VPPAs Separate Renewable Investments from Energy Procurement, But Require Careful Consideration of Market Factors
Second, because the off-taker does not take physical delivery of the power, the VPPA allows corporations to invest in projects with the best economics, not necessarily those located closest to their load. Further, you won’t have to limit the size of your purchase or navigate the complexity of delivering power to your account, as in a traditional power-purchase agreement, which establishes the VPPA as a go-to lever for purchasing large chunks of power and quickly achieving renewable energy goals. You could conceivably meet a 100% renewable energy goal with one large purchase in Texas, even if your load is centered in Ohio—and you’d certainly make headlines for it.

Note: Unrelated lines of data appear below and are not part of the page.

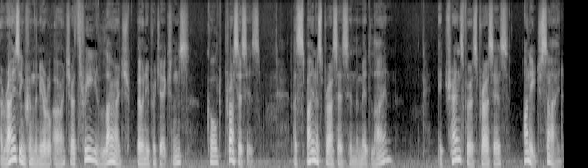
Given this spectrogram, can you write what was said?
Arising from the neural arch are three large bony projections called processes. A spinous process in the midline, a transverse process on each side.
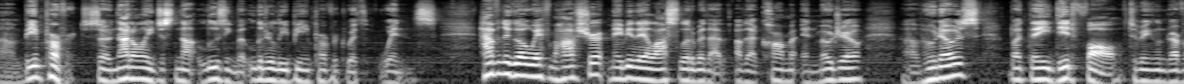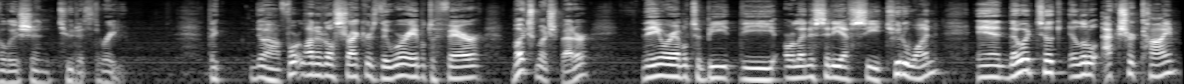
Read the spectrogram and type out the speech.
um, being perfect. So, not only just not losing, but literally being perfect with wins. Having to go away from Hofstra, maybe they lost a little bit of that, of that karma and mojo. Um, who knows? But they did fall to England Revolution 2 to 3 uh, Fort Lauderdale Strikers, they were able to fare much, much better. They were able to beat the Orlando City FC 2 to 1. And though it took a little extra time,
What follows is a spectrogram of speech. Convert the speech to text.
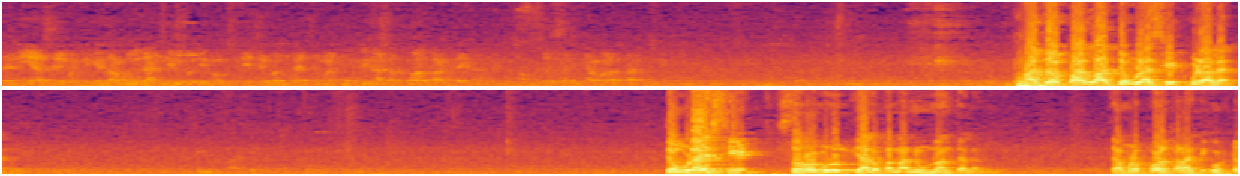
त्यांनी असे म्हटले की राहुल गांधी विरोधी पक्षाचे बंद त्याच्यामुळे मोदींना आता फळ काढता येणार आमचं संख्याबळ आता भाजपाला जेवढ्या सीट मिळाल्या. तेवढ्या सीट सर्व मिळून या लोकांना निवडून आणता आल्या नाही. त्यामुळे पळ काढायची गोष्ट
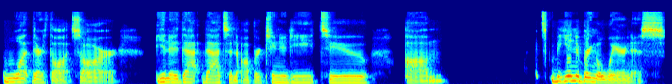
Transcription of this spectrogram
what their thoughts are you know that that's an opportunity to um, begin to bring awareness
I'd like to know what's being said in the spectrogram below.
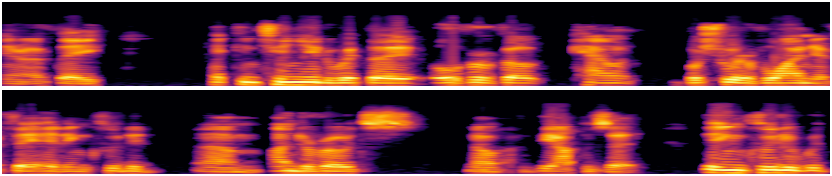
You know, if they had continued with the overvote count, Bush would have won. If they had included um, undervotes, no, the opposite. They included with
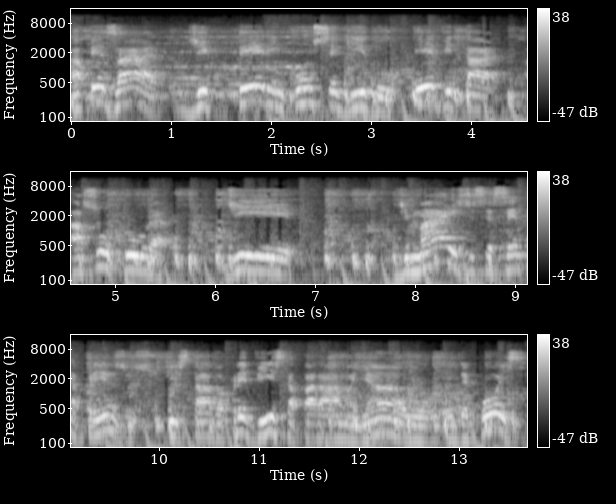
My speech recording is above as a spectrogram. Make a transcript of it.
Apesar de terem conseguido evitar a soltura de, de mais de 60 presos que estava prevista para amanhã ou, ou depois,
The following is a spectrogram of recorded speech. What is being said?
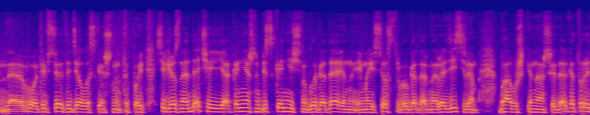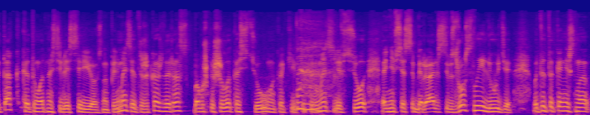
Вот. И все это делалось, конечно, такой серьезной отдачей. И я, конечно, бесконечно благодарен, и мои сестры благодарны родителям, бабушке нашей, да, которые так к этому относились серьезно. Понимаете, это же каждый раз бабушка шила костюмы какие-то, понимаете, или все. Они все собирались, и взрослые люди. Вот это, конечно,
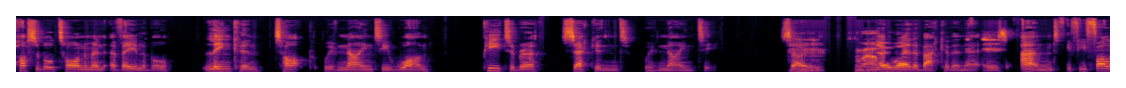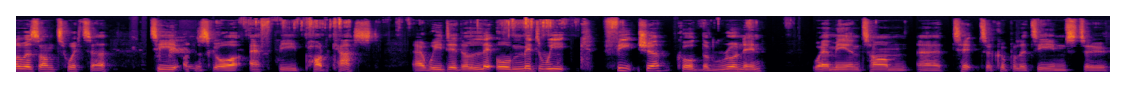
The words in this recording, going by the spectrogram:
possible tournament available. Lincoln top with 91, Peterborough second with 90. So Mhm. Wow. know where the back of the net is. And if you follow us on Twitter, T underscore FB podcast, uh, we did a little midweek feature called The Run In, where me and Tom uh, tipped a couple of teams to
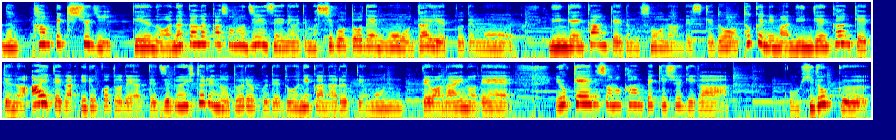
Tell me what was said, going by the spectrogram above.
なんか完璧主義っていうのはなかなかその人生において、まあ、仕事でもダイエットでも人間関係でもそうなんですけど特にまあ人間関係っていうのは相手がいることであって自分一人の努力でどうにかなるっていうもんではないので余計にその完璧主義がこうひどく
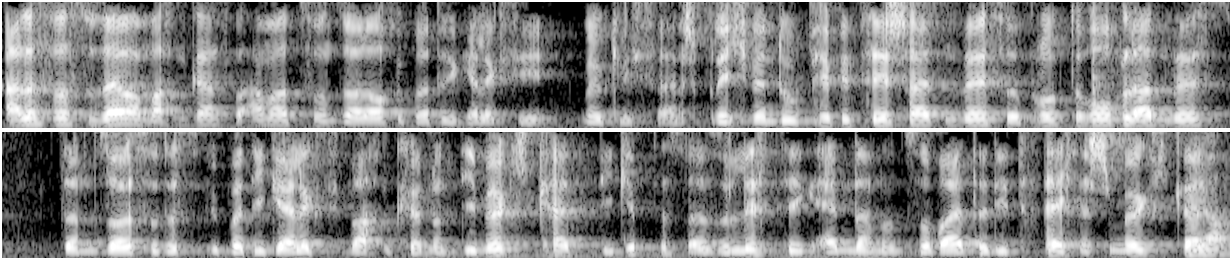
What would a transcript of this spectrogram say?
alles, was du selber machen kannst bei Amazon, soll auch über die Galaxy möglich sein. Sprich, wenn du PPC schalten willst oder Produkte hochladen willst, dann sollst du das über die Galaxy machen können. Und die Möglichkeiten, die gibt es, also Listing ändern und so weiter, die technischen Möglichkeiten ja.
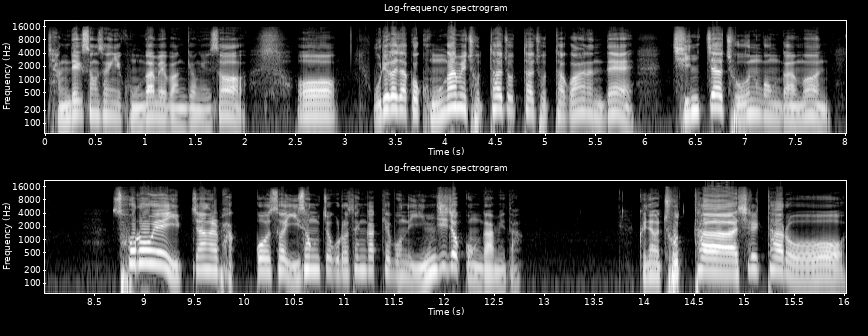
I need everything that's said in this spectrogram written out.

Despite the attractiveness of this kind of “big splash” approach, that kind of move would be a big gamble unless you’ve done the analysis to correlate wholesale market prices in Ohio with those in Texas. While underlying fundamentals like the price of natural gas play a role in guiding the prices in most US electricity markets, many other local factors contribute as well, such as grid rules, transmission and pipeline constraints, large plant retirements, and changes in the supply resources mix of coal, nuclear, natural gas, and renewables. Because these market correlations can change over the term of the VPPA, you should very carefully consider market risks for any investment in a generation facility that exceeds your load in the same market.
VPPAs Are a Good Way to Ensure Additionality—But Will They Always Be?
Finally, for organizations that require additionality in their approach to renewables, VPPAs provide a fixed rate of return for new wind and solar projects which would otherwise not get financed and built. As corporate renewable energy procurement pioneers like Google have stated, their position as a VPPA counterparty enables their projects to get off the ground, thus adding to the installed base of renewable energy on the grid near their facilities. This theme continues to resonate as organizations pursue their first large renewable power contracts.
But as sourcing renewables becomes more and more ubiquitous, and numerous buyers seek offtake from developers’ projects, it will become harder to prove the additionality caused by any single company’s actions.
The virtual PPA model has certainly been a boon to renewable energy projects in need of customers, and a useful structure for enterprises to secure clean energy. Last year, three out of four off-site wind and solar PPA deals announced by RMI’s BRC members were virtual. Together with a balanced portfolio of demand-side management, on-site generation, traditional PPAs, and ownership of off-site renewables (and, yes, renewable energy certificates), virtual PPAs will continue to allow corporations to achieve audacious renewable energy goals. But exactly how big of a role the virtual PPA should play in your organization’s strategy depends on your ability and desire to manage risk.